Easements come up a lot in our practice at Phillips & Angley (for a recap of easement basics, see our April 19, 2012 post). When we receive a call involving an easement, the easement, or right of way, is typically the focus of the dispute, but sometimes an easement itself can be the vehicle for resolving the controversy, particularly in adverse possession cases. This post concerns a change in the law of easements, effected by the Supreme Judicial Court in 2004, which has created new flexibility for property owners in regulating rights of way and defending against easement claims over their properties.
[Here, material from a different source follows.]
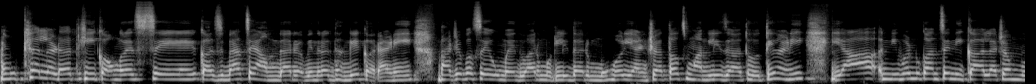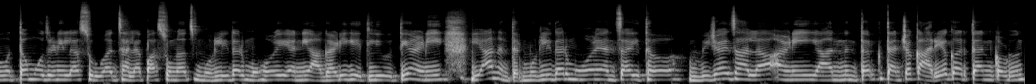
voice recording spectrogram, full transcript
मुख्य लढत ही काँग्रेसचे कसब्याचे आमदार रवींद्र धंगेकर आणि भाजपचे उमेदवार मुरलीधर मोहोळ यांच्यातच मानली जात होती. आणि या निवडणुकांचे निकालाच्या मतमोजणीला सुरुवात झाल्यापासूनच मुरलीधर मोहोळ यांनी आघाडी घेतली होती. आणि यानंतर मुरलीधर मोहोळ यांचा इथं विजय झाला आणि यानंतर त्यांच्या कार्यकर्त्यांकडून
An interesting case-much less frustrating one for the plaintiff-developer involved-came out of the Appeals Court at the very end of 2012. In Buccaneer Dev., Inc. v. Zoning Bd. of Appeals of Lenox, Docket No. 11-P-1159 (Mass. App. Ct. Dec. 28, 2012), the sole issue before the court was whether the Housing Court had jurisdiction to decide a transferred case that was initially filed in the Land Court permit session.
In many real estate cases, a thorough title search is often necessary to understand the nature of the interests held in the property in question. A title search will also help identify any encumbrances and/or interested parties that may affect the outcome of the pending matter.